The GD lesson manual makes the following comment regarding the story of Amnon and Tamar:
2 Samuel 13 contains the story of David’s son Amnon and David’s daughter Tamar. Amnon was attracted to Tamar and forced her to commit fornication with him (p. 116)
Forced her to commit fornication?
Forced her to commit fornication? Er, how about “he raped her?” And how about we find a way to include the idea of “incest” while we’re at it? Unless I’m missing something in this story, I don’t see anything but a very brutal rape in the best traditions of Israel’s fratricidal violence.
The manual goes on to say that Amnon’s “feelings changed after he sinned against her.” It poses the question “Why does hatred, rather than love, often result between people who violate the principles of morality?” That sounds a lot like a question that applies to consensual pre-marital sex, not rape.
Finally, the manual quotes President Hinckley:
“I heard Elder John A. Widtsoe…say ‘It is my observation that young man and a young woman who violate the principle of morality soon end up hating one another.’ I have observed the same thing.
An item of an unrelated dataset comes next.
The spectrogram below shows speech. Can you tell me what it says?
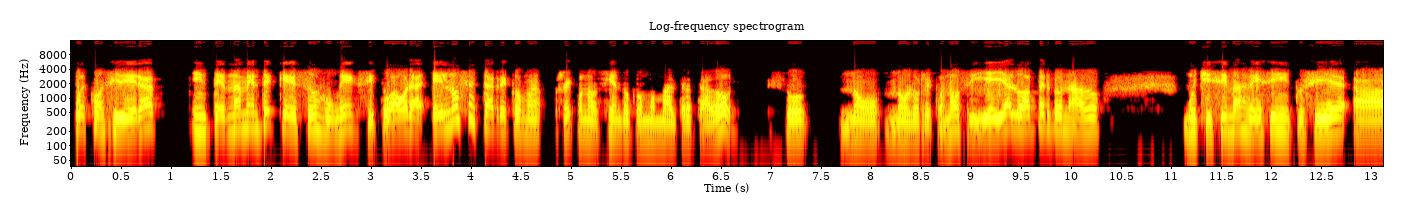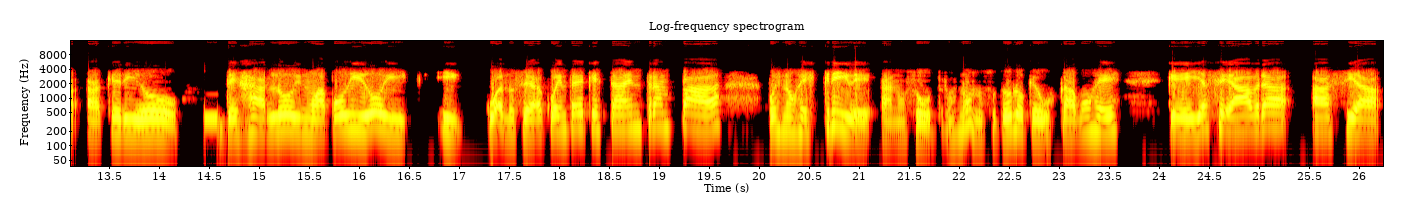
pues considera internamente que eso es un éxito. Ahora, él no se está reconociendo como maltratador, eso no, no lo reconoce y ella lo ha perdonado muchísimas veces, inclusive ha, ha querido dejarlo y no ha podido y, y cuando se da cuenta de que está entrampada, pues nos escribe a nosotros, ¿no? Nosotros lo que buscamos es que ella se abra hacia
There may be words of love to begin with, but there will be words of anger and bitterness later” (“True to the Faith,” Ensign, June 1996, 5).
Why the incoherent moral conclusions? What would an inglush perfesser say? Would you feel comfortable approaching the story this way if there were a victim of rape in your class?
There are tremendous lessons in this story, powerful examples about stewardship, the need for, and loss of, moral authority in leadership roles and the dynamics of family life. It all really goes back to the David and Bathsheba incident. Why re-cast it into a garden-variety sermon on pre-marital chastity?
And why not use the word “rape?”